trivial to take the absolute value of a number, and we still don't
have any particular problem.

Quote:>Even with a signed multiply instruction, the U1-U0 and V0-V1 terms are
>not representable as an n-bit signed integer: at least one more bit is
>needed for the sign, since the difference terms may range between
>-(2^n - 1) and +(2^n - 1).

Actually exactly one "scratch" bit is needed, but more may be used for
convenience.  First, do the first subtraction and take the absolute
value and store the original sign in the scratch bit location.  Do the
second subtraction and take its absolute value, and XOR this sign with
the scratch bit.  Do an unsigned multiply and negate the result if the
scratch bit is set.  The scratch bit does not have to be initialized
to any particular value, and it doesn't matter which sign is
represented by a 1 as long as both tests are consistent and use the
same representation.

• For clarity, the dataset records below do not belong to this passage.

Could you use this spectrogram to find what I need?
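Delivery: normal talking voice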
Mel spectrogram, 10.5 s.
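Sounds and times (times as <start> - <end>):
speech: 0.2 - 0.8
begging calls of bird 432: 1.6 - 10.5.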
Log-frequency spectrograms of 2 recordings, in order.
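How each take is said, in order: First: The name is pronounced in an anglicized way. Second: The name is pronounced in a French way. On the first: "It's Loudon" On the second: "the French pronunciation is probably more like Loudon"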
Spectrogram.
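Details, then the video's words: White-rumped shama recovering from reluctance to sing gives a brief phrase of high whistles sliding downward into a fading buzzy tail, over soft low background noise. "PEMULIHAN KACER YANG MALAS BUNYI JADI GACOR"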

On machines like the 68HC11, which don't have a bit complement
instruction, it might be handier to burn up a whole byte-wide register
-- in that case, you'd just zero the reg and increment it for each
time you got, say, a negative number.  After doing the multiply, if
the low bit of the scratch byte is one, complement the result of the
multiplication.  Again, while the algorithm is more efficient, the
details of the particular machine have a great deal to do with whether
it's really more practical in a given situation.  Thanks for the great
questions!

Ed

### Multiplying two 16-bit numbers on 68HC11e2

>I've just done a little hunting and my Algrorithms book (Robert
>Sedgewick) has the same algorithm (polynomial multiplication), but
>writes the expression as:

>u * v = 2^2n U1V1 + 2^n ((U1+U0)(V1+V0) - U1V1 - U0V0) + U0V0

>This avoids the problem of a signed multiplication, but still leaves the
>issue of more bits being required: U1+U0 and V1+V0 might not fit in N
>bits, so you have to do an (N+1 bit) x (N+1 bit) multiply, with the
>product potentially needing 2N+2 bits (e.g. 16 bits plus two carry
>bits).

I've never done it that way, but it might be interesting to try.  It
seems like it be more difficult to implement efficiently in assembly
language.  Any thoughts on that?

Quote:>Nothing easy has occurred to me yet.  It is still faster to use the
>"schoolchild" method on the 'HC11.

You might be right about multiplying 16-bit numbers.  I don't have an
'HC11 assembler handy, but I could probably code up a whole
implementation and count up the cycles manually.

Ed